Oakland Unified school board votes to close or merge nearly a dozen schools

Bay City News
Wednesday, February 9, 2022
Hunger strike continues in fight against Oakland school closures
Day 8 of a hunger strike continues as Oakland Unified School Board is slated to take a vote Tuesday on a controversial proposal to close 16 schools.

OAKLAND, Calif. -- The Oakland Unified School District Board of Education narrowly approved a measure to close or merge nearly a dozen schools during a contentious meeting that began Tuesday night and lasted into the early morning hours Wednesday.

The measure is an effort to confront an expected budget deficit and has brought protests from students, teachers, and parents, including a hunger strike by two teachers.

The virtual meeting drew hundreds of callers, all of which opposed the district's plan during a public comment session. Despite the public opposition, the board approved an amended version shortly before 1 a.m. Wednesday.

RELATED: Parents pull kids out Oakland Unified schools over closures and consolidation plan

The measure approved will close two schools at the end of the current school year: Community Day School and Parker Elementary School. Five more schools will close at the end of the next school year in 2023: Brookfield Elementary, Carl B. Munck Elementary, Grass Valley Elementary, Fred T. Korematsu Discovery Academy and Horace Mann Elementary.

In addition, the measure approved merges RISE Elementary into New Highland Academy Elementary for the start of the 2022-23 school year. Beginning that same school year, La Escuelita Elementary and Hillcrest Elementary will eliminate grades 6-8.

According to the district, school mergers or closures are needed due to declining enrollment, particularly in its elementary schools. Because public schools are funded based on enrollment, this has led to a deficit over the next two years. The district says 35 percent of its schools are enrolled at "below sustainable" levels.

Now Streaming 24/7 Click Here

Declining enrollments, the district says, are caused by factors including lower birth rates, pandemic-related moves out of the district and a lack of affordable housing.
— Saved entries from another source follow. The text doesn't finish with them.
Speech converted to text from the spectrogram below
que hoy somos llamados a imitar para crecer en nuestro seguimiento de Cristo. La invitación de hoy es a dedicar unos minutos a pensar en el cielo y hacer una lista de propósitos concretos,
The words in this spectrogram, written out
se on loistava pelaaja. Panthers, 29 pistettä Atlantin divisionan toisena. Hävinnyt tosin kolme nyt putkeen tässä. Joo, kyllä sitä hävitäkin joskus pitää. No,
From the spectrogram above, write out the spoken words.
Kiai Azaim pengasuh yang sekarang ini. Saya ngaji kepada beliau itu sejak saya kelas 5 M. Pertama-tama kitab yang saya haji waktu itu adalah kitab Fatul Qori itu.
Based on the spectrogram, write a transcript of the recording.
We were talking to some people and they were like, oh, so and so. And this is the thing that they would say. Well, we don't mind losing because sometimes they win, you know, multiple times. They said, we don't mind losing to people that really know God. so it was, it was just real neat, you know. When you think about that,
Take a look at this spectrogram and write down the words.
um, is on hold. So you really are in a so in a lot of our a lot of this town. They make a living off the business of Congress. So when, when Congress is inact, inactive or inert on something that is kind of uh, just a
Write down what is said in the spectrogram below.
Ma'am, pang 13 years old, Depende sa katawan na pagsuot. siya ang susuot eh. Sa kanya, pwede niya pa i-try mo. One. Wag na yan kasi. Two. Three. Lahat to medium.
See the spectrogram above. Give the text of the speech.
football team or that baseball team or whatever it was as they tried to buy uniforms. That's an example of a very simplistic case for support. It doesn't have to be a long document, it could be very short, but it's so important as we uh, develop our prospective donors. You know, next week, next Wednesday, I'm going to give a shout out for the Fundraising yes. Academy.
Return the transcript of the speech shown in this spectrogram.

Demographic data show that 36 percent of the population on average at those 16 schools is Black, while 42 percent is Hispanic. Less than 10 percent on average are Asian and less than 10 percent are white.
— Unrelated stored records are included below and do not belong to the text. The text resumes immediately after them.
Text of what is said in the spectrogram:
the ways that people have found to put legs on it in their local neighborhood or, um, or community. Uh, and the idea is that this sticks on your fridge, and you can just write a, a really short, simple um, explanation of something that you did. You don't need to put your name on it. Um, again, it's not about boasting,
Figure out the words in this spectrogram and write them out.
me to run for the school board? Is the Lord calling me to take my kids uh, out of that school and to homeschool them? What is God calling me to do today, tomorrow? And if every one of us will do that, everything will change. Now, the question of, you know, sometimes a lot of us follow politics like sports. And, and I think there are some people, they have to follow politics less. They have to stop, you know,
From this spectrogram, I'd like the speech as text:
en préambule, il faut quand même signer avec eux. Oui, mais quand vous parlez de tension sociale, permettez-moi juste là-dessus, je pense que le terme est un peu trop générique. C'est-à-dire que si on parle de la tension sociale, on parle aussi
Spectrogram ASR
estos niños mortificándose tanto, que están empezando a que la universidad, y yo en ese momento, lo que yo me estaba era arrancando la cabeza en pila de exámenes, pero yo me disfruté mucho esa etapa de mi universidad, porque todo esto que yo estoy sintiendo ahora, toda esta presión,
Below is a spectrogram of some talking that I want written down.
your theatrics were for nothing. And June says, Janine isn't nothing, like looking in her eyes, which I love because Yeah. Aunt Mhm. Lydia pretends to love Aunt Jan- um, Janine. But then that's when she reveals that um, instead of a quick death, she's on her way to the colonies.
RELATED: Hunger strike continues in fight against Oakland school closures

Oakland Education Association president Keith Brown said that when schools serving mainly Black students are closed and reopened as a charter or new schools in the district, the reopened schools serve fewer Black students.
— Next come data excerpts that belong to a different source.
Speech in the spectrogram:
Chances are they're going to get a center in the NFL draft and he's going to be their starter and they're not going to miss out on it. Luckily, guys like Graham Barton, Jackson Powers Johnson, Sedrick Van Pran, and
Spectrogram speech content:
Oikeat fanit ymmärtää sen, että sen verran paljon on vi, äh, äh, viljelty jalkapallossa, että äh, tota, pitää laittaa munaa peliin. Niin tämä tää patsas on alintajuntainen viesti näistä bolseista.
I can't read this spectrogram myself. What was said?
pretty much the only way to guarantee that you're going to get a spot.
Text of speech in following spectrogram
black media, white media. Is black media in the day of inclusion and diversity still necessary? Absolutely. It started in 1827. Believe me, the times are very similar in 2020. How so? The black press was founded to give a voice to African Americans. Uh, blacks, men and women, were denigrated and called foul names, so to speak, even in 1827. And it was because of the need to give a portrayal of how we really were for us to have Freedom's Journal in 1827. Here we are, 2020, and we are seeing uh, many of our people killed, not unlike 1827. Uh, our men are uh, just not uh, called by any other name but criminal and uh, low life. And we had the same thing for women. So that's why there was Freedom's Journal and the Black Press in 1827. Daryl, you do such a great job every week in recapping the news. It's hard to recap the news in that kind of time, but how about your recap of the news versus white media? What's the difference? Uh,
He added that the focus of the school district during this pandemic should be the health and safety of people in the school community rather than closing schools.